Earlier today Sarah Palin’s political action committee released a video and statement slamming HBO’s 2008 election drama “Game Change” as being “fiction” filled with “the half-baked truths and fabrications of the liberal left.” Danny Strong, the movie’s writer and co-executive producer, responded by telling The Politicker he wishes Ms. Palin watched the film before criticizing it. HBO offered to screen “Game Change” for Ms. Palin, but she declined. Ms. Palin’s video included clips that she said show the “real” story of her campaign and Mr. Strong said some of the exact same footage appears in his film.
“Everything in that video is in the movie. If they would have seen the film before they attacked it, they would know that we have dramatized everything that they put in their video that Sarah Palin supporters are proud of,” Mr. Strong said. “She really is a dynamic person that did a lot of amazing things for that campaign.”

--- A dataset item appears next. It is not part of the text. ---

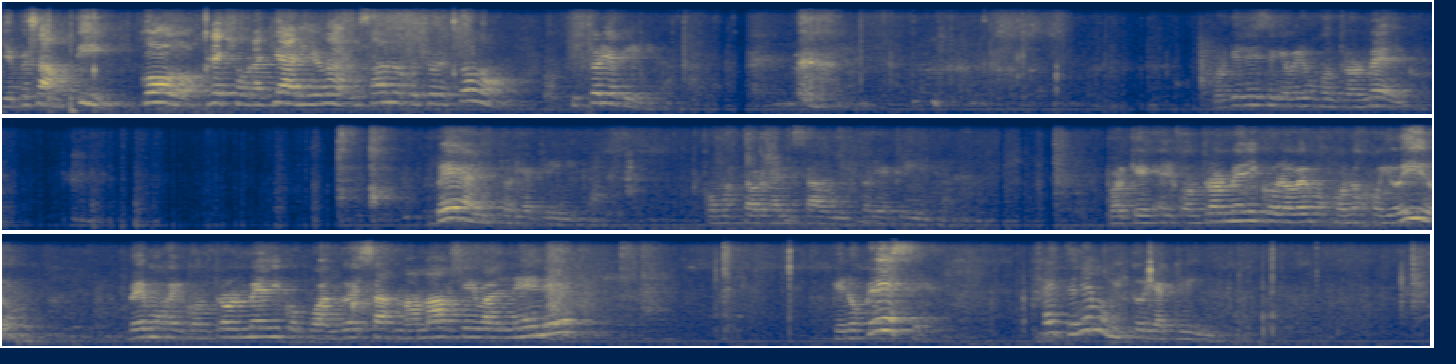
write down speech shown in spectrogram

Sarah Palin released a video through her political action committee today slamming HBO’s upcoming 2008 election movie, “Game Change.” Ms. Palin sent her clip to supporters along with a letter demanding HBO “add a disclaimer that this movie is fiction.”

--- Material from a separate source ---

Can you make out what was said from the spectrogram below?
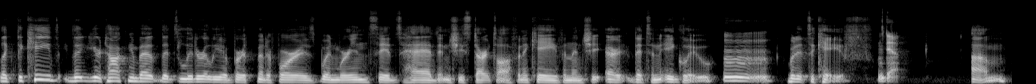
Like the cave that you're talking about, that's literally a birth metaphor, is when we're in Syd's head and she starts off in a cave, and then she, or that's an igloo, hmm but it's a cave. Yeah. Um,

“The screen writer of Game Change, Danny Strong, lapsed into a tired routine of manipulating facts and omitting key parts of Governor Palin’s story in order to push a biased agenda and drive ratings,” Ms. Palin wrote.
HBO has released a trailer for their upcoming cable movie “Game Change,” based on John Heileman and Mark Halperin’s 2008 campaign tome of the same name. “Game Change” features Ed Harris as John McCain, Woody Harrelson as Senator McCain’s advisor Steve Schmidt and Julianne Moore as Sarah Palin. The clip is quite brief, but it’s clear Ms. Moore does a mean Palin impression.
New Gingrich watched “Bridesmaids” to prep for tonight’s Republican debate.
Mayor Bloomberg said something sort of nice about Occupy Wall Street.
Former Congressman Guy Molinari said something not-so-nice about Chuck Schumer.
State Senator Ruben Diaz is still mad about same sex marriage.